“Found this fellow wandering around on Sunset,” John Scalzi tweeted yesterday. “Took him in, fed him lunch. It’s good to be giving.” Does this serendipitous meeting have anything to do with Tom Hanks’ summer reading plans?
Afternoon Roundup brings you reminiscences on Sir Terry Pratchett, more Shannara cast photos, and a new Amy Schumer/Jennifer Lawrence project!
Welcome to the weekly Wednesday read of Melanie Rawn’s Dragon Star Trilogy!
This week we start the second volume: The Dragon Token. The book begins immediately after the end of Stronghold, and gets everybody moving and interacting right away. And for the first time, after four books, we get a summary of the previous book. Maybe there were complaints about the total-immersion beginning of Stronghold? Or was there Editorial Concern about new readers starting here? Because really, these books have to be read in order from the beginning. They’re a full-on, cast-of-thousands, plot-bunnies-proliferating-everywhere, big fat Saga.

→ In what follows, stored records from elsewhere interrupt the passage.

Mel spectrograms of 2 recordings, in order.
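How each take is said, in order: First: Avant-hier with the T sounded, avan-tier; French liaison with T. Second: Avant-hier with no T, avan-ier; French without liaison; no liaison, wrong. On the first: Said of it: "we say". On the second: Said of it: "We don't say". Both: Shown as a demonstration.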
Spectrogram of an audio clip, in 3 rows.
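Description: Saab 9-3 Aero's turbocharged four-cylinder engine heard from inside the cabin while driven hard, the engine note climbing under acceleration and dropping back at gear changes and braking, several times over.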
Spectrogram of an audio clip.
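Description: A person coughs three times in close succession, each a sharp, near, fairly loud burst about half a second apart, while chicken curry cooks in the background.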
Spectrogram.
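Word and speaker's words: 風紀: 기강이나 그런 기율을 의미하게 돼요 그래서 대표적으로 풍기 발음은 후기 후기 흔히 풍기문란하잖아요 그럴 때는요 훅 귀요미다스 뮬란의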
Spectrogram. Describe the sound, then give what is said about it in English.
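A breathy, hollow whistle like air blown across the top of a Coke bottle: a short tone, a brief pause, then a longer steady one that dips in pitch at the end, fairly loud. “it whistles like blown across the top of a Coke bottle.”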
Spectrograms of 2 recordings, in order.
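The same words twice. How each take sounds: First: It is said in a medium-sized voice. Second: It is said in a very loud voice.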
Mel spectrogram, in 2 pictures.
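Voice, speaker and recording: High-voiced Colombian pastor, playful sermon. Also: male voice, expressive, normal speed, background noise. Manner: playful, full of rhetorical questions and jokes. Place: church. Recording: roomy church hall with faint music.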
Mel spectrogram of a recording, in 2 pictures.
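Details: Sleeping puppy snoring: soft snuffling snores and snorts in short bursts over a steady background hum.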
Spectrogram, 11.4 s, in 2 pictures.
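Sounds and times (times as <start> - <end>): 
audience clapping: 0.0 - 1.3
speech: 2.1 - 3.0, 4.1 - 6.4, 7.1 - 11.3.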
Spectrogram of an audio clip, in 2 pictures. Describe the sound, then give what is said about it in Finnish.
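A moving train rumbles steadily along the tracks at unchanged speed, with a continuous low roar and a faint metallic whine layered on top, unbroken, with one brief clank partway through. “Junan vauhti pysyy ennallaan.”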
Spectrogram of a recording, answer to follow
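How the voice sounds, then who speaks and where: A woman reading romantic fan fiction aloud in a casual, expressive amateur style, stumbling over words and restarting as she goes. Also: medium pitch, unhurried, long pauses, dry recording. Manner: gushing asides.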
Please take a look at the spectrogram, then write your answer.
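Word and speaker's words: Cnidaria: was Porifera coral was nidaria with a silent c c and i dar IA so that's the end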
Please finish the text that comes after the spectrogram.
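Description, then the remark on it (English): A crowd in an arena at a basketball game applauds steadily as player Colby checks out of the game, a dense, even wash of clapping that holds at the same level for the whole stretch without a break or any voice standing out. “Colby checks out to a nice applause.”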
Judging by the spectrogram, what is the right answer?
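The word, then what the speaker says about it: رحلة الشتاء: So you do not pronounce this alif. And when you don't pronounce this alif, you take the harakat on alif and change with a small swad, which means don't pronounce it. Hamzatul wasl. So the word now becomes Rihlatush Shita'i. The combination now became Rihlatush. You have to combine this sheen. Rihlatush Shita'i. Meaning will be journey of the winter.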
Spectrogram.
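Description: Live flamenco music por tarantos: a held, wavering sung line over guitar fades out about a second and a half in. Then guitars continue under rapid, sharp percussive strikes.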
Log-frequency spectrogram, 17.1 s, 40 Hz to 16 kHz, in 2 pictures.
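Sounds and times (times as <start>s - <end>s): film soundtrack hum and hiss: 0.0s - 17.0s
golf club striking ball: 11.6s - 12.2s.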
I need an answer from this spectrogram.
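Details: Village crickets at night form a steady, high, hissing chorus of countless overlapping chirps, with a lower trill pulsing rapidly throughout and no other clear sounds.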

Series: Rereading Melanie Rawn
Ten years ago this Saturday, August 28, 2005, I sat at a table in a crowded Cracker Barrel restaurant (don’t judge) in Slidell, Louisiana, eavesdropping. At the next table sat a Louisiana State Police officer, eating with his family. “Drive to Jackson or Birmingham,” he told his wife as he answered a radio call and got up to leave. “I’ll call you as soon as I can.”

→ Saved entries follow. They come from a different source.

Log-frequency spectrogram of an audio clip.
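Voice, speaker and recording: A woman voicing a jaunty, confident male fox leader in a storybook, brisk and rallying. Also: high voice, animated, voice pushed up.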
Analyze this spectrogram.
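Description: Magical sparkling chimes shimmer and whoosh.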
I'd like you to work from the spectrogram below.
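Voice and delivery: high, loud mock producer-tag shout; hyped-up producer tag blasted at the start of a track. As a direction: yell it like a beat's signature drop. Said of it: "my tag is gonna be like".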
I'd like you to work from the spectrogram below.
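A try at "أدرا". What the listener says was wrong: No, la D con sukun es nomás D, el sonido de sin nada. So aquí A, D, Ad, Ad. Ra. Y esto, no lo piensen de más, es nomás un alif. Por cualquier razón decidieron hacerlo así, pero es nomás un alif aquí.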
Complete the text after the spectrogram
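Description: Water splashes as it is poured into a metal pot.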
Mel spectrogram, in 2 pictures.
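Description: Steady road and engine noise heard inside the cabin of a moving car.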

His kids cried. His wife cried. The officer had a sheen of tears in his eyes.
Me? I was just scared, reluctantly leaving home four hours before the roads leading out of the New Orleans metro area were to be shut down. All ten lanes of I-10 had been converted to head only north as a monstrous Category 5 hurricane barreled toward us. With an elderly parent, a friend, and three pets, I was headed for what would turn out to be an extended stay in a single hotel room in Bossier City, near Shreveport, then weeks living on the charity of friends.

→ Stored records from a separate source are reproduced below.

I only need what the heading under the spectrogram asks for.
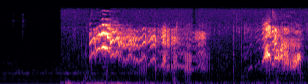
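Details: Several raccoons squabble over food, a harsh, raspy screech lasting about a second, then a shorter snarling burst after a brief pause; disgruntled fighting calls, very loud outdoors, often heard in woods, near cornfields or suburbs.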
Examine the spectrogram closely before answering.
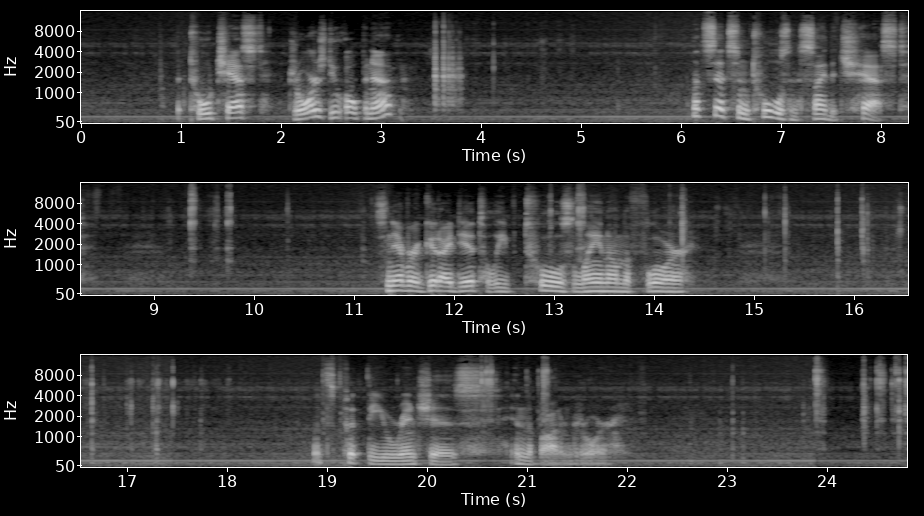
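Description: Small plastic bricks click and snap together.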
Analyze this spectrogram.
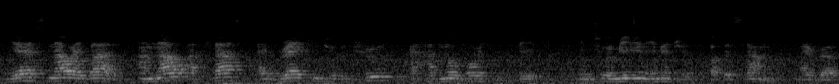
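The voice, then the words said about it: French accent. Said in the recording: “in your beautiful French accent”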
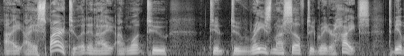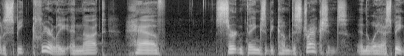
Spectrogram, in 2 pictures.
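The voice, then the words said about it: Southern American accent. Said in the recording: “I do have a Southern accent. I cannot get rid of that.”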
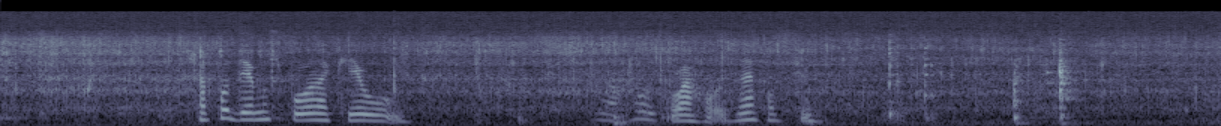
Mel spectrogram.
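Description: A spoon clinks against a metal pot.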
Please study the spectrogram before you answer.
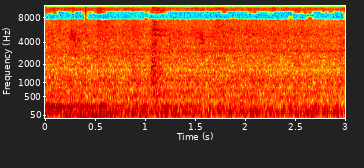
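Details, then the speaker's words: After reinstalling the drag link, wheel worked side to side with the engine running: even engine rumble with no knocks or clunks; the previous steering clunk is gone, normal steering, no knock. "Yan mga kayabi, wala na, oh. Wala na nag-atok, oh. Yung dragling mga kayabi, okay na, wala nang lumalagutok."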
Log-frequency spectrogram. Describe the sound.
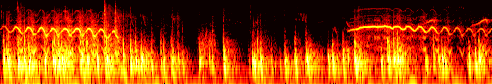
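A horse neighs with long, wavering whinnies at the start and again near the end, while hooves clip-clop in a steady, loud rhythm throughout.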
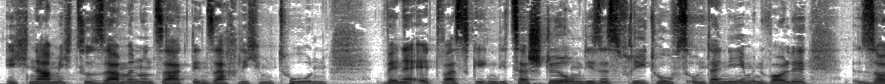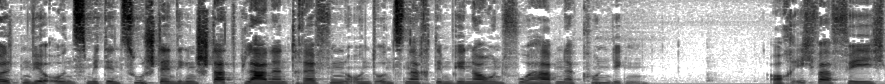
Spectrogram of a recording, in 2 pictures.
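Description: A woman narrating a first-person memoir audiobook in a measured, reflective way. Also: lowish voice, steady tone.

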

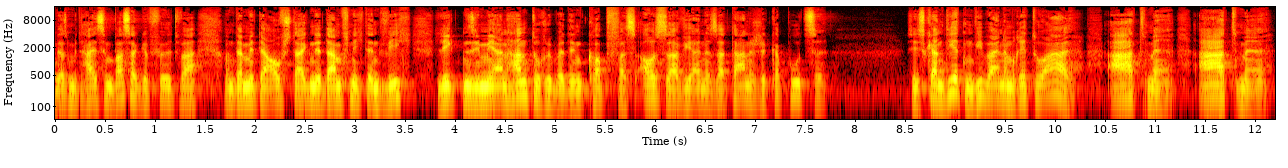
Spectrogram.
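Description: A male audiobook reader with a calm, measured delivery. He narrates in the first person, and his voice sits at a middling pitch. The telling is steady and even. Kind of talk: memoir read aloud.

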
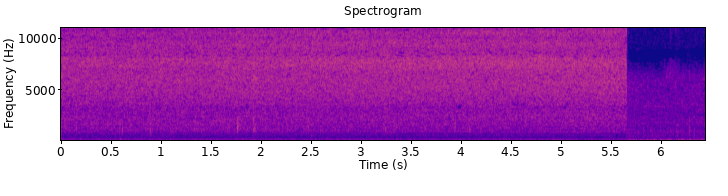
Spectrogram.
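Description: Steady outdoor background noise, a low rumble with a hiss over it and a few faint ticks. The character of the noise changes abruptly near the end.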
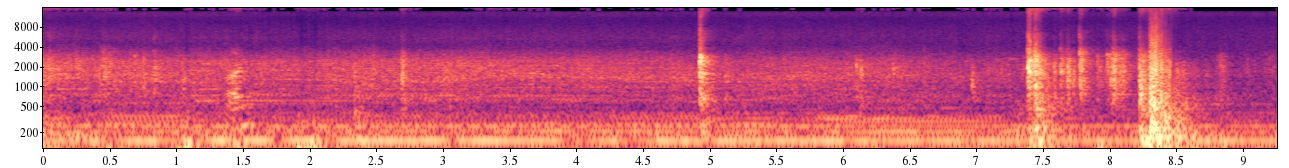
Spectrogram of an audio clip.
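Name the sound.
door being shut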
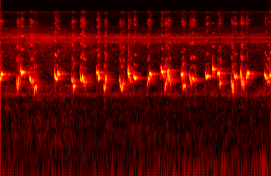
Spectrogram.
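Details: Female yellow-vented bulbul in breeding condition calling the male with quick squeaky 'kuik' chirps, some paired, bouncing up and down in pitch in a steady run.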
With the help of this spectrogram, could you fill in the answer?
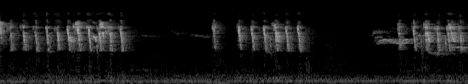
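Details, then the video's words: Bar-winged prinia (ciblek semi) in fierce, nonstop song as if seeking a rival: three bursts of quick-fire high chirps, each over a second long, linked by a faint drawn-out note. "Ciblek Semi, Gacor nembak ngebren ngotot emosi"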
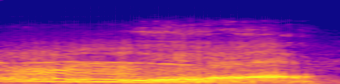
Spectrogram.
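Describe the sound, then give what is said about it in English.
A deep, sustained creature roar rumbles loudly for a couple of seconds, its growling tone rising in pitch before cutting off. No voices, just the powerful bellow alone. “A roar sounded behind him.”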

We were at the beginning of the greatest mass displacement of Americans in history—more than a million people from the Gulf Coast and New Orleans, scattered to every state in the U.S. except the ones we called home.
In case you’ve been under a rock, August 29 is the tenth anniversary of Hurricane Katrina. Chances are, you’re sick of hearing about it. You’re tired of hearing about the 1,800 people who died, almost 1,600 of them in Louisiana. Tired of the images outside the Louisiana Superdome and New Orleans convention center. Tired of hearing about the $108 billion in damages, still the costliest hurricane in U.S. history. Tired of pondering the failure of government at all levels.
Those of us who lived it are tired of it too, but it changed us. We know about the bad, but there also was good that can be seen a decade later. In speculative fiction, it brought us new authors, new outlooks, and the resurgence of an old genre.